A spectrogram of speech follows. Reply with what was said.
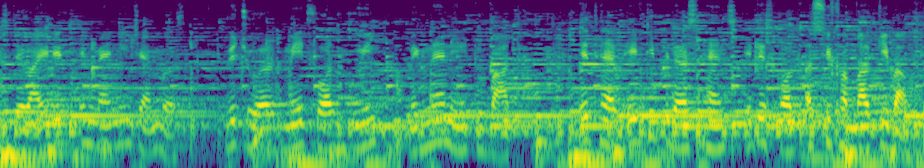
is divided in many chambers which were made for Queen Mrignayani to bath. It have 80 pillars hence it is called Assi Khamba Ki Bauri.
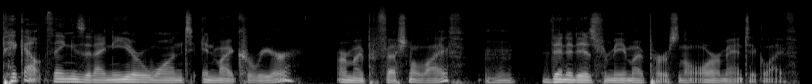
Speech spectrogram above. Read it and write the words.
pick out things that I need or want in my career or my professional life Mm-hmm. than it is for me in my personal or romantic life.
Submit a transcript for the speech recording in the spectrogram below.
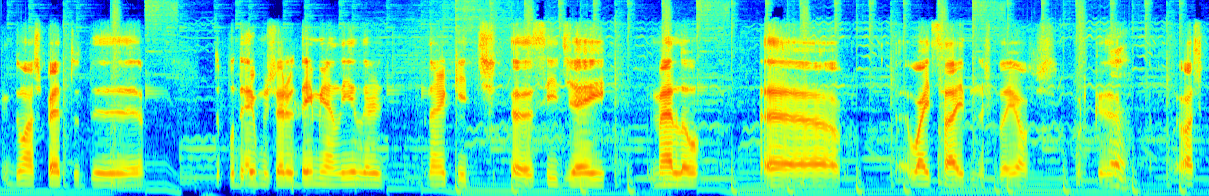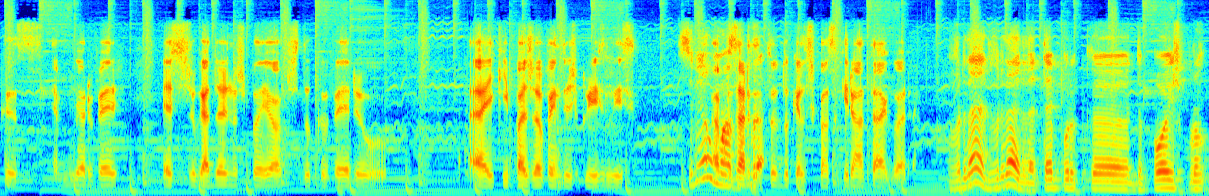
de, um aspecto de, de podermos ver o Damian Lillard, Nurkic, uh, CJ, Melo, uh, Whiteside nos playoffs, porque É. eu acho que é melhor ver estes jogadores nos playoffs do que ver o, a equipa jovem dos Grizzlies, Seria uma. apesar de tudo que eles conseguiram até agora. Verdade, verdade. Até porque depois pro-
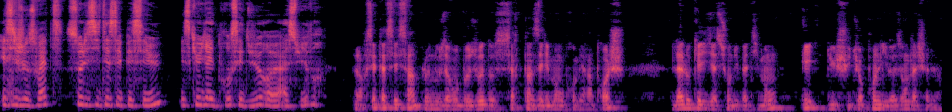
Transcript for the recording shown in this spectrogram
Et si je souhaite solliciter CPCU, est-ce qu'il y a une procédure euh, à suivre? Alors c'est assez simple, nous avons besoin de certains éléments en première approche, la localisation du bâtiment et du futur point de livraison de la chaleur.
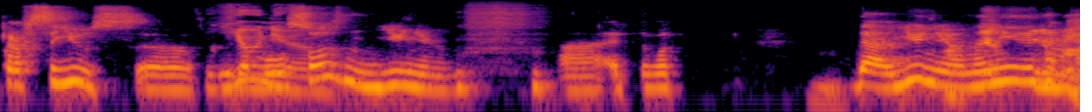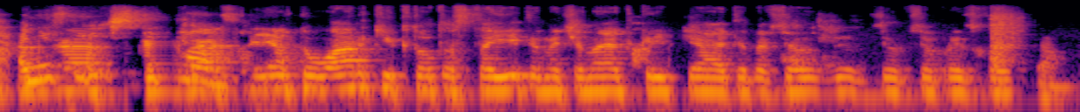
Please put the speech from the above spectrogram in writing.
профсоюз, э, когда был создан Union. А, это вот да, Union, они, они исторически когда там. стоят у арки, кто-то стоит и начинает кричать, это все, все, все происходит там.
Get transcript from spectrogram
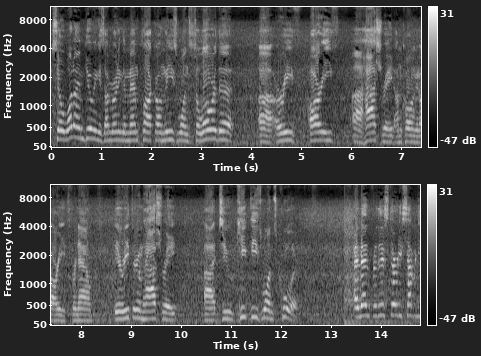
So what I'm doing is I'm running the mem clock on these ones to lower the uh, RETH, RETH uh, hash rate. I'm calling it RETH for now. The Rethereum hash rate uh, to keep these ones cooler. And then for this 3070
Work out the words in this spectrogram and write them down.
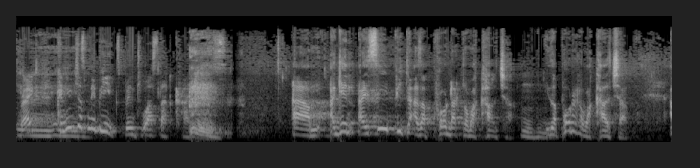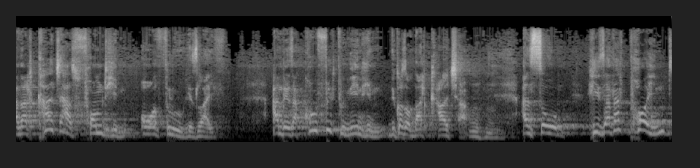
right? Can you just maybe explain to us that crisis? Um, again, I see Peter as a product of a culture. He's a product of a culture. And that culture has formed him all through his life. And there's a conflict within him because of that culture. Mm-hmm. And so he's at that point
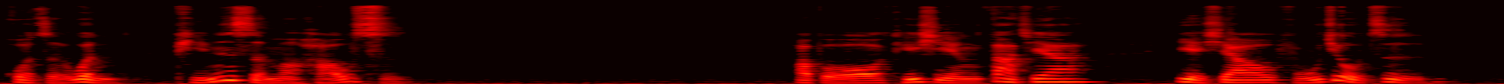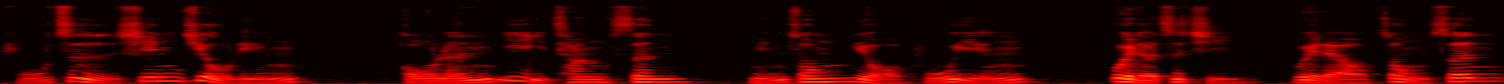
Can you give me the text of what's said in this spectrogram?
或者问：凭什么好死？阿伯提醒大家：夜宵福就至，福至心就灵。苟能益苍生，民中有福盈。为了自己，为了众生，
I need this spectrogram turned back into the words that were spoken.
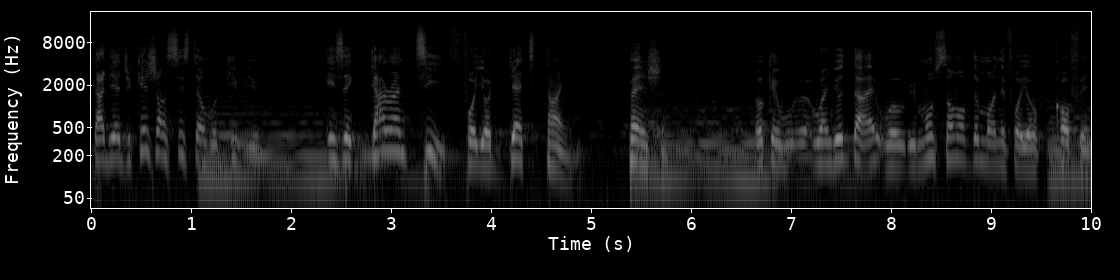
that the education system will give you is a guarantee for your death time pension. Okay, when you die, we'll remove some of the money for your coffin.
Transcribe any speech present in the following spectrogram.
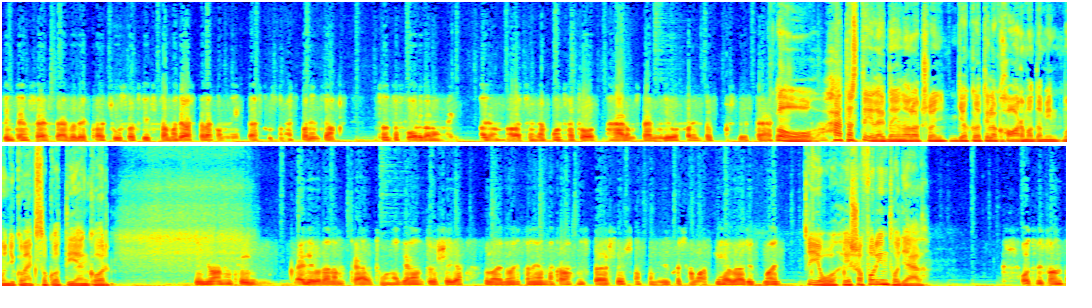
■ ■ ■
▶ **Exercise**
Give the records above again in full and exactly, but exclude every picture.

▶ **Output below**
A spectrogram of speech follows. Reply with what was said.
is divided in many chambers which were made for Queen Mrignayani to bath. It have 80 pillars hence it is called Assi Khamba Ki Bauri.
Speech spectrogram above. Read it and write the words.
pick out things that I need or want in my career or my professional life Mm-hmm. than it is for me in my personal or romantic life.
Submit a transcript for the speech recording in the spectrogram below.
de, um aspecto de, de podermos ver o Damian Lillard, Nurkic, uh, CJ, Melo, uh, Whiteside nos playoffs, porque É. eu acho que é melhor ver estes jogadores nos playoffs do que ver o, a equipa jovem dos Grizzlies, Seria uma. apesar de tudo que eles conseguiram até agora. Verdade, verdade. Até porque depois pro-
Transcript for the recording shown in this spectrogram
Et si je souhaite solliciter CPCU, est-ce qu'il y a une procédure euh, à suivre? Alors c'est assez simple, nous avons besoin de certains éléments en première approche, la localisation du bâtiment et du futur point de livraison de la chaleur.
Please put the speech from the above spectrogram in writing.
профсоюз, э, когда был создан Union. А, это вот да, Union, они, они исторически когда там. стоят у арки, кто-то стоит и начинает кричать, это все, все, все происходит там.
Get transcript from spectrogram
So what I'm doing is I'm running the mem clock on these ones to lower the uh, RETH, RETH uh, hash rate. I'm calling it RETH for now. The Rethereum hash rate uh, to keep these ones cooler. And then for this 3070
Work out the words in this spectrogram and write them down.
right? Can you just maybe explain to us that crisis? Um, again, I see Peter as a product of a culture. He's a product of a culture. And that culture has formed him all through his life. And there's a conflict within him because of that culture. Mm-hmm. And so he's at that point
Can you give me the text of what's said in this spectrogram?
或者问：凭什么好死？阿伯提醒大家：夜宵福就至，福至心就灵。苟能益苍生，民中有福盈。为了自己，为了众生，
I need this spectrogram turned back into the words that were spoken.
that the education system will give you is a guarantee for your death time pension. Okay, when you die, we'll remove some of the money for your coffin.
Transcribe any speech present in the following spectrogram.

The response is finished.